Wheat is used as a food plant by the larvae of some Lepidoptera (butterfly and moth) species including The Flame, Rustic Shoulder-knot, Setaceous Hebrew Character and Turnip Moth.

References

Further reading

  • Bonjean, A.P., and W.J. Angus (editors). The World Wheat Book: a history of wheat breeding. Lavoisier Publ., Paris. 1131 pp. (2001). ISBN 2-7430-0402-9.
  • Garnsey Peter, Grain for Rome, in Garnsey P., Hopkins K., Whittaker C. R. (editors), Trade in the Ancient Economy, Chatto & Windus, London 1983
  • Jasny Naum, The daily bread of ancient Greeks and Romans, Ex Officina Templi, Brugis 1950
  • Jasny Naum, The Wheats of Classical Antiquity, J. Hopkins Press, Baltimore 1944
  • Heiser Charles B., Seed to civilisation. The story of food, Harvard University Press, Harvard Mass. 1990
  • Harlan Jack R., Crops and man, American Society of Agronomy, Madison 1975
  • Saltini Antonio, I semi della civiltà. Grano, riso e mais nella storia delle società umane, Prefazione di Luigi Bernabò Brea, Avenue Media, Bologna 1996
  • Sauer Jonathan D., Geography of Crop Plants. A Select Roster, CRC Press, Boca Raton
wheat in Arabic: قمح
wheat in Aragonese: Trigo
wheat in Min Nan: Be̍h-á
wheat in Bulgarian: Пшеница
wheat in Catalan: Blat
wheat in Czech: Pšenice
wheat in Welsh: Gwenith
wheat in Danish: Hvede
wheat in Pennsylvania German: Weeze
wheat in German: Weizen
wheat in Spanish: Triticum
wheat in Esperanto: Tritiko
wheat in Persian: گندم
wheat in French: Blé
wheat in Galician: Trigo
wheat in Korean: 밀
wheat in Hindi: गेहूँ
wheat in Croatian: Pšenica
wheat in Ido: Frumento
wheat in Indonesian: Gandum
wheat in Ossetian: Мæнæу
wheat in Icelandic: Hveiti
wheat in Italian: Frumento
wheat in Hebrew: חיטה
wheat in Javanese: Gandum
wheat in Swahili (macrolanguage): Ngano
wheat in Haitian: Ble (sereyal)
wheat in Kurdish: Genim
wheat in Latin: Triticum
wheat in Lithuanian: Kvietys
wheat in Ligurian: Gran
wheat in Hungarian: Búza
wheat in Dutch: Tarwe
wheat in Japanese: コムギ
wheat in Norwegian: Hvete

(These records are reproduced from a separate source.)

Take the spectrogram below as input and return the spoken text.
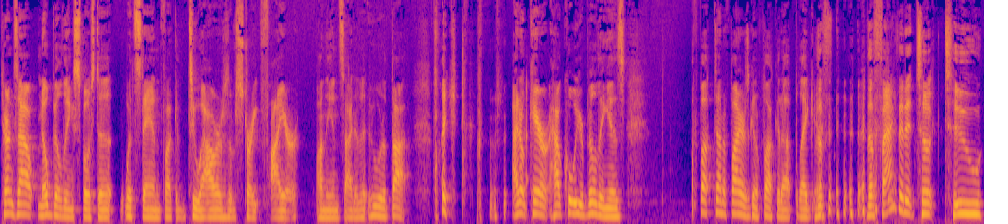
Turns out no building's supposed to withstand fucking two hours of straight fire on the inside of it. Who would have thought? Like, I don't care how cool your building is. A fuck ton of fire is gonna fuck it up. Like, the the fact that it took two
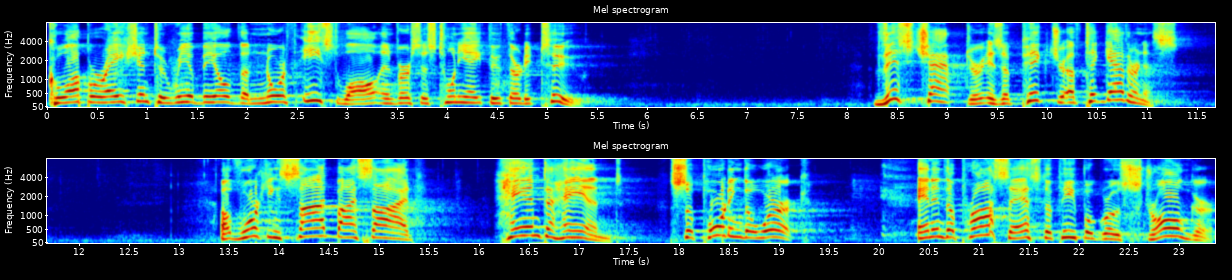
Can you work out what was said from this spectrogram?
Cooperation to rebuild the northeast wall in verses 28 through 32. This chapter is a picture of togetherness, of working side by side, hand to hand, supporting the work and in the process, the people grow stronger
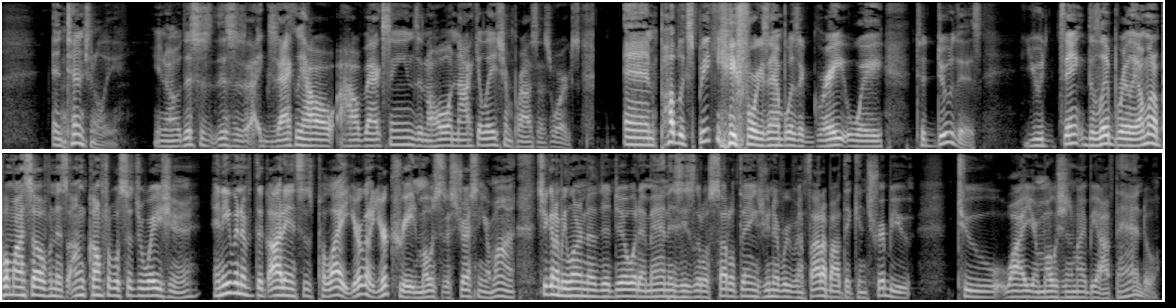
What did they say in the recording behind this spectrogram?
intentionally. You know, this is this is exactly how how vaccines and the whole inoculation process works. And public speaking, for example, is a great way to do this. You think deliberately, I'm going to put myself in this uncomfortable situation, and even if the audience is polite, you're gonna you're creating most of the stress in your mind. So you're gonna be learning to deal with and manage these little subtle things you never even thought about that contribute to why your emotions might be off the handle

wheat in Norwegian Nynorsk: Kveite
wheat in Occitan (post 1500): Blat
wheat in Panjabi: ਕਣਕ
wheat in Pushto: غنم
wheat in Polish: Pszenica

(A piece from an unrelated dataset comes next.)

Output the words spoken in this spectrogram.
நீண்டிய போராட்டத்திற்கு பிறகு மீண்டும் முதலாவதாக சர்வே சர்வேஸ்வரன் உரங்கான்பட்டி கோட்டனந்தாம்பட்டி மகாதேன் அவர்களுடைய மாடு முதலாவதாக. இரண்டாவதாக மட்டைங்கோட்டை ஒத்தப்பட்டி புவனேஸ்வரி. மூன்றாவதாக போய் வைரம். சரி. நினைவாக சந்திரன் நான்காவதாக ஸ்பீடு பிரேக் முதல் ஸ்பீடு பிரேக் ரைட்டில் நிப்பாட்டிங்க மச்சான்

wheat in Portuguese: Trigo
wheat in Romanian: Grâu
wheat in Vlax Romani: Giv
wheat in Quechua: Triyu
wheat in Russian: Пшеница
wheat in Sicilian: Furmentu
wheat in Simple English: Wheat
wheat in Slovak: Pšenica
wheat in Slovenian: Pšenica
wheat in Serbian: Пшеница
wheat in Finnish: Vehnät
wheat in Swedish: Veten
wheat in Tamil: கோதுமை
wheat in Thai: ข้าวสาลี
wheat in Vietnamese: Lúa mì
wheat in Tajik: Гандум
wheat in Turkish: Buğday
wheat in Ukrainian: Пшениця
wheat in Walloon: Frumint
wheat in Yiddish: ווייץ
wheat in Samogitian: Kvėitē
wheat in Chinese: 小麦
Privacy Policy, About Us, Terms and Conditions, Contact Us
Permission is granted to copy, distribute and/or modify this document under the terms of the GNU Free Documentation License, Version 1.2
Material from Wikipedia, Wiktionary, Dict
Valid HTML 4.01 Strict, Valid CSS Level 2.1